We checked in and were stowed in the jam packed family waiting room, filled with one enormous extended clan awaiting a baby. If you ever want to feel like Exhibit A, be nine months pregnant in the family waiting room.
They quickly got us into triage. One of the many advantages to Beaumont is they have like the nicest nurses in the world – I have adored almost all of the ones I have dealt with and miss them when it is time for us to part.
And they're professional too – Thank God. Because one, reviewing my chart, asked, "Now, you'll be getting a tubal today as well?"
WHAT?? Paul and I had discussed the issue, my OB and I had discussed the issue, I’d told the person from his office who booked the date, and the answer had always been NO TUBAL. We're more than likely all done, but after infertility treatment including some invasive testing and painful IUIs and two c-sections, if anyone's junk is getting messed with to avoid any new babies it will be Paul's.
"I am SO giving Brodsky a piece of my mind" I muttered to Paul.
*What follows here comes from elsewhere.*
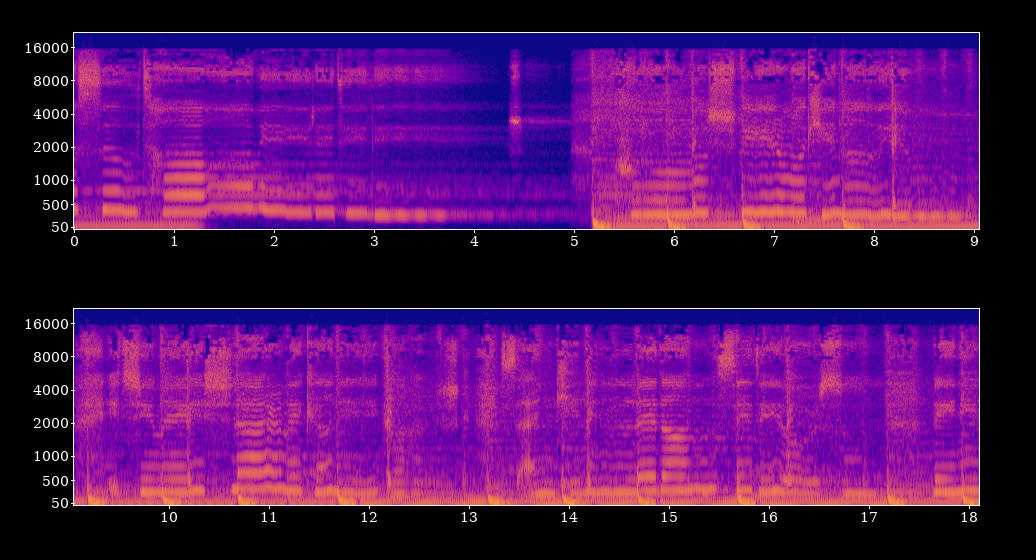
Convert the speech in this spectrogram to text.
Nasıl tamir edilir? Kurulmuş bir makinayım. İçime işler mekanik aşk. Sen kiminle dans ediyorsun? Beni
The nurses swore up and down they wrote "NO TUBAL" in big red letters all over my chart, and I learned a new factoid — that even I had gone in there avowing my deep desire for a tubal but had not prearranged it, they wouldn’t let me. "You're in no state of mind to be deciding that at this point," Margee explained.
Then, a tall, handsome doctor with an eastern European accent and ice-blue eyes came in — turns out he was assisting my doctor on the surgery. I just laughed—I have a great rapport with my doctor and think he's kinda cute, which many of my friends find horrifying. I'd seen this doctor walking around the floor and thought, what would my friends think of THAT guy as an obstetrician? He would also turn out to be the one who made rounds early in the morning, so woke me up and checked my incision at 6 am for the next three mornings. There are indeed worse ways to wake up in the hospital, although I was very conscious I looked like crap on a cracker every time he came in.
Finally the word came—time to get Paul into this thoroughly hilarious white paper hazmat suit so he could go into surgery. Last time they tossed him some scrubs — this time, he was encased neck to toe in these white coveralls. We'd left the camera in the car to avoid the possibility of losing it, and I strongly regret not having those photos.
And then I started getting scared.